Joint Colloquium with UBC & UW
University of British Columbia (UBC) speaker:
Dr. Trevor Campbell
Parallel Tempering on Optimized Paths
Parallel tempering (PT) is a class of Markov chain Monte Carlo algorithms that constructs a path of distributions annealing between a tractable reference and an intractable target, and then interchanges states along the path to improve mixing in the target. The performance of PT depends on how quickly a sample from the reference distribution makes its way to the target, which in turn depends on the particular path of annealing distributions. However, past work on PT has used only simple paths constructed from convex combinations of the reference and target log-densities. In this talk I'll show that this path performs poorly in the common setting where the reference and target are nearly mutually singular. To address this issue, I'll present an extension of the PT framework to general families of paths, formulate the choice of path as an optimization problem that admits tractable gradient estimates, and present a flexible new family of spline interpolation paths for use in practice.

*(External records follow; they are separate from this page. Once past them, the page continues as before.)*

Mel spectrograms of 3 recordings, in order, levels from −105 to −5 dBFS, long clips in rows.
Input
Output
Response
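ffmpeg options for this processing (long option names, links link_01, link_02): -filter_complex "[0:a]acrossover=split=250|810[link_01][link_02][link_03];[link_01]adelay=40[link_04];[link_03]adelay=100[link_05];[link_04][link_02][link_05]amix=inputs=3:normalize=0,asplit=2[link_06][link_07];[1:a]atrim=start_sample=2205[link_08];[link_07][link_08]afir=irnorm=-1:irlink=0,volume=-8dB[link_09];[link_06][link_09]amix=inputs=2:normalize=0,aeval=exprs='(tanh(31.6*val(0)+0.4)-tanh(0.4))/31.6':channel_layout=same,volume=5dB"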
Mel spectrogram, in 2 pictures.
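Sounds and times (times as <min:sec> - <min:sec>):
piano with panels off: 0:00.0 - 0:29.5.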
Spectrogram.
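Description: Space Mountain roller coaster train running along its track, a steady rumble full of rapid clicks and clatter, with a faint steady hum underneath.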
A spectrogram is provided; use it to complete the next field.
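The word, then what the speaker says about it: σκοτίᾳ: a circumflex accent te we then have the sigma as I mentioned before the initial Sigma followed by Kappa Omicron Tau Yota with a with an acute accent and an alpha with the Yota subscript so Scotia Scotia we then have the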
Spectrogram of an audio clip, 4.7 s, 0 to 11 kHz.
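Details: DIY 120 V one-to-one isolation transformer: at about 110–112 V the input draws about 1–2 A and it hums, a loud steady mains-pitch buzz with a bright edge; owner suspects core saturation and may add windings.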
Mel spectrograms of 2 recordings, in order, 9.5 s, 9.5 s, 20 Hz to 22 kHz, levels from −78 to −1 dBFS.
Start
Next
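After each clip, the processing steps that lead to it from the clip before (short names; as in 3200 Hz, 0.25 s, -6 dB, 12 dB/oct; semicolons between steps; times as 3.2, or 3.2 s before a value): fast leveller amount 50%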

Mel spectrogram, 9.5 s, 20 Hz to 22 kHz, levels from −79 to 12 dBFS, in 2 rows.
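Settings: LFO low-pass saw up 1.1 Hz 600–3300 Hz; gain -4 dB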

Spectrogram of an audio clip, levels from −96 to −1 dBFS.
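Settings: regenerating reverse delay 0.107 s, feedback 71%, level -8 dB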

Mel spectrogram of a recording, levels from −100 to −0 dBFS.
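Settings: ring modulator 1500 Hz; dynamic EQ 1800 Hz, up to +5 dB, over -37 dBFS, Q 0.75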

Theoretical and empirical results will demonstrate that the proposed methodology breaks previously-established upper performance limits for traditional paths.

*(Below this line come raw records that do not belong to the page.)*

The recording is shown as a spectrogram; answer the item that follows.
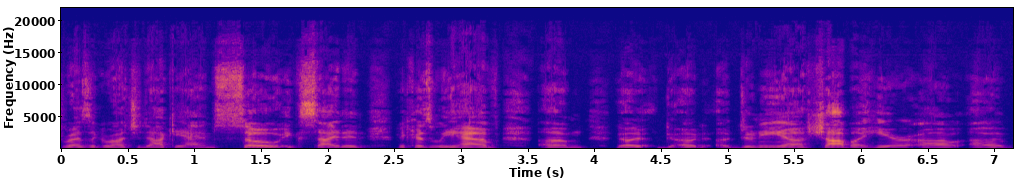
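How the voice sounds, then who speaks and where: A man's voice: fairly high pitch, a bit bright, no echo. A man hosting a podcast, enthusiastic and casual, leaning on many fillers as he introduces and questions his guest. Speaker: podcast host. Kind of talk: casual interview.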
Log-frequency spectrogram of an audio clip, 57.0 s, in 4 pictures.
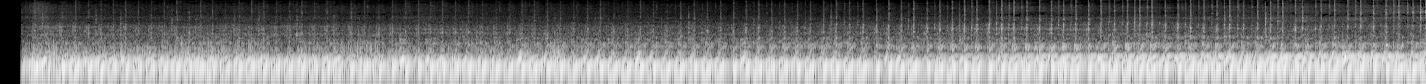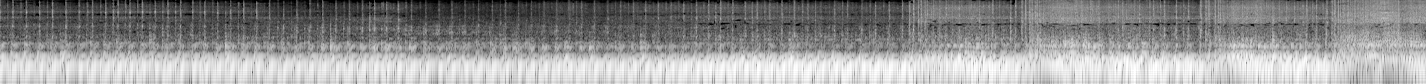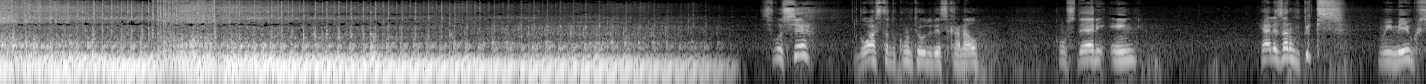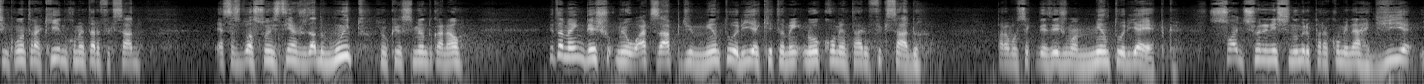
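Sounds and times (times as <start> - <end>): motorcycle engine idling and revving: 0.2 - 36.1.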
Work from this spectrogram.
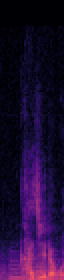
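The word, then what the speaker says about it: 家事: 가사 어떻게 읽죠? 카지라고 읽죠. 그죠?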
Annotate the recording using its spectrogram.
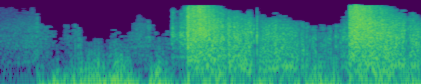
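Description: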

University of Washington (UW) speaker:
Dr. Alex Luedtke
Using Deep Adversarial Learning to Construct Optimal Statistical Procedures
Traditionally, statistical procedures have been derived via analytic calculations whose validity often relies on sample size growing to infinity. We use tools from deep learning to develop a new approach, adversarial Monte Carlo meta-learning, for constructing optimal statistical procedures. Statistical problems are framed as two-player games in which Nature adversarially selects a distribution that makes it difficult for a Statistician to answer the scientific question using data drawn from this distribution. The players’ strategies are parameterized via neural networks, and optimal play is learned by modifying the network weights over many repetitions of the game. In numerical experiments and data examples, this approach performs favorably compared to standard practice in point estimation, individual-level predictions, and interval estimation, without requiring specialized statistical knowledge.